Data records:
----

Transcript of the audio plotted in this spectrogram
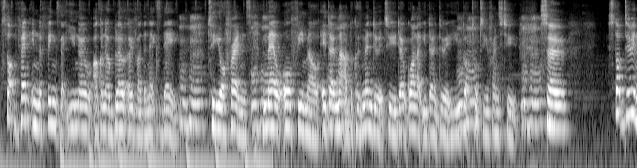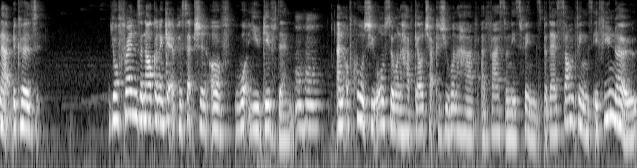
stop venting the things that you know are gonna blow over the next day mm-hmm. to your friends, mm-hmm. male or female. It don't matter because men do it too. Don't go on like you don't do it. You got to talk to your friends too. So stop doing that because your friends are now going to get a perception of what you give them. And of course, you also want to have girl chat because you want to have advice on these things. But there's some things, if you know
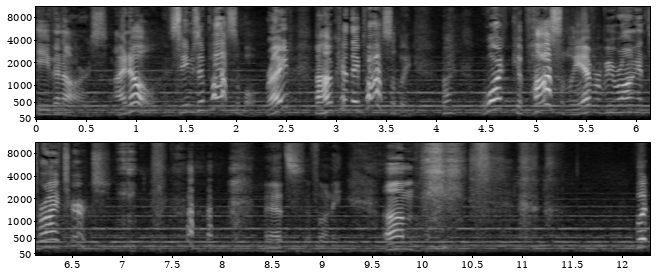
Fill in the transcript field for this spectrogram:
even ours. I know, it seems impossible, right? How could they possibly? What could possibly ever be wrong in Thrive Church? That's funny. Um, but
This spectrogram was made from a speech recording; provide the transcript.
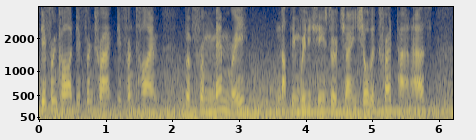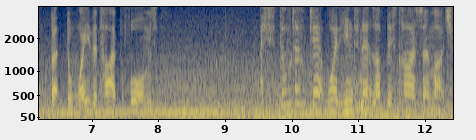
different car, different track, different time, but from memory, nothing really seems to have changed. Sure, the tread pattern has, but the way the tyre performs, I still don't get why the internet loved this tyre so much.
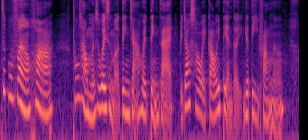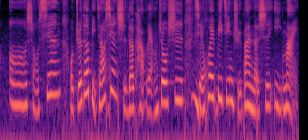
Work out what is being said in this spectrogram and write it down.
这部分的话，通常我们是为什么定价会定在比较稍微高一点的一个地方呢？呃，首先，我觉得比较现实的考量就是，协会毕竟举办的是义卖，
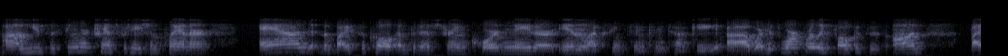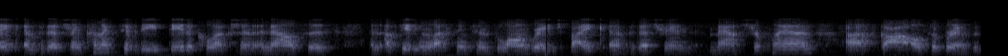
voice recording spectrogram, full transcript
Um, he's the senior transportation planner and the bicycle and pedestrian coordinator in Lexington, Kentucky, uh, where his work really focuses on bike and pedestrian connectivity, data collection, analysis, and updating Lexington's long-range bike and pedestrian master plan. Uh, Scott also brings a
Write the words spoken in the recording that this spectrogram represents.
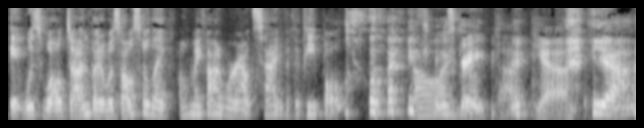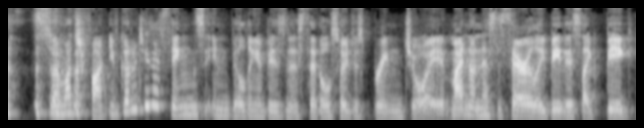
it was well done, but it was also like, oh my God, we're outside with the people. like, Oh, it was I great. Yeah. yeah. so much fun. You've got to do the things in building a business that also just bring joy. It might not necessarily be this like big,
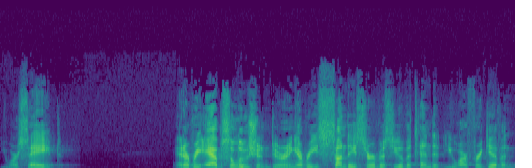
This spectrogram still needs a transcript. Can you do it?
You are saved. At every absolution during every Sunday service you have attended, you are forgiven.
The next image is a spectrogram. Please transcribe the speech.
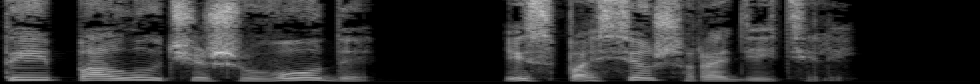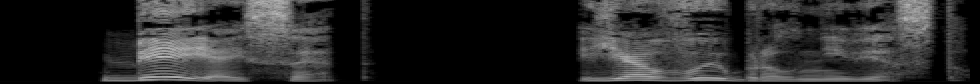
«Ты получишь воды и спасешь родителей. Бей, Айсет! Я выбрал невесту».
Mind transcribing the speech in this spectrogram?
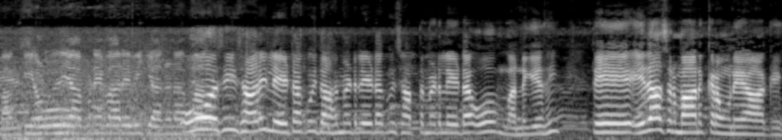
ਬਾਕੀ ਹੁਣ ਤੁਸੀਂ ਆਪਣੇ ਬਾਰੇ ਵੀ ਜਾਣਨਾ ਉਹ ਅਸੀਂ ਸਾਰੇ ਲੇਟ ਆ ਕੋਈ 10 ਮਿੰਟ ਲੇਟ ਆ ਕੋਈ 7 ਮਿੰਟ ਲੇਟ ਆ ਉਹ ਮੰਨ ਗਏ ਅਸੀਂ। ਤੇ ਇਹਦਾ ਸਨਮਾਨ ਕਰਾਉਣੇ ਆ ਆ ਕੇ।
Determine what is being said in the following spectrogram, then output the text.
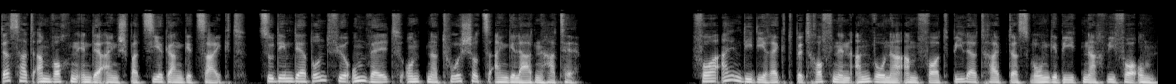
Das hat am Wochenende ein Spaziergang gezeigt, zu dem der Bund für Umwelt und Naturschutz eingeladen hatte. Vor allem die direkt betroffenen Anwohner am Fort Bieler treibt das Wohngebiet nach wie vor um.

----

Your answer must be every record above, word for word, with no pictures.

Transcript of the audio plotted in this spectrogram
stop venting the things that you know are gonna blow over the next day mm-hmm. to your friends, mm-hmm. male or female. It don't matter because men do it too. Don't go on like you don't do it. You got to talk to your friends too. So stop doing that because your friends are now going to get a perception of what you give them. And of course, you also want to have girl chat because you want to have advice on these things. But there's some things, if you know
Fill in the transcript field for this spectrogram:
even ours. I know, it seems impossible, right? How could they possibly? What could possibly ever be wrong in Thrive Church? That's funny. Um, but
This spectrogram was made from a speech recording; provide the transcript.
different car, different track, different time, but from memory, nothing really seems to have changed. Sure, the tread pattern has, but the way the tyre performs, I still don't get why the internet loved this tyre so much.
Work out what is being said in this spectrogram and write it down.
这部分的话，通常我们是为什么定价会定在比较稍微高一点的一个地方呢？呃，首先，我觉得比较现实的考量就是，协会毕竟举办的是义卖，
voice recording spectrogram, full transcript
Um, he's the senior transportation planner and the bicycle and pedestrian coordinator in Lexington, Kentucky, uh, where his work really focuses on bike and pedestrian connectivity, data collection, analysis, and updating Lexington's long-range bike and pedestrian master plan. Uh, Scott also brings a
Write the words spoken in the recording that this spectrogram represents.
it was well done, but it was also like, oh my God, we're outside with the people. like, Oh, it was I great. Yeah. yeah. so much fun. You've got to do the things in building a business that also just bring joy. It might not necessarily be this like big,
This spectrogram still needs a transcript. Can you do it?
You are saved. At every absolution during every Sunday service you have attended, you are forgiven.
The next image is a spectrogram. Please transcribe the speech.
«Ты получишь воды и спасешь родителей. Бей, Айсет! Я выбрал невесту».
Mind transcribing the speech in this spectrogram?
ਬਾਕੀ ਹੁਣ ਤੁਸੀਂ ਆਪਣੇ ਬਾਰੇ ਵੀ ਜਾਣਨਾ ਉਹ ਅਸੀਂ ਸਾਰੇ ਲੇਟ ਆ ਕੋਈ 10 ਮਿੰਟ ਲੇਟ ਆ ਕੋਈ 7 ਮਿੰਟ ਲੇਟ ਆ ਉਹ ਮੰਨ ਗਏ ਅਸੀਂ। ਤੇ ਇਹਦਾ ਸਨਮਾਨ ਕਰਾਉਣੇ ਆ ਆ ਕੇ।
Determine what is being said in the following spectrogram, then output the text.
Das hat am Wochenende ein Spaziergang gezeigt, zu dem der Bund für Umwelt und Naturschutz eingeladen hatte. Vor allem die direkt betroffenen Anwohner am Fort Bieler treibt das Wohngebiet nach wie vor um.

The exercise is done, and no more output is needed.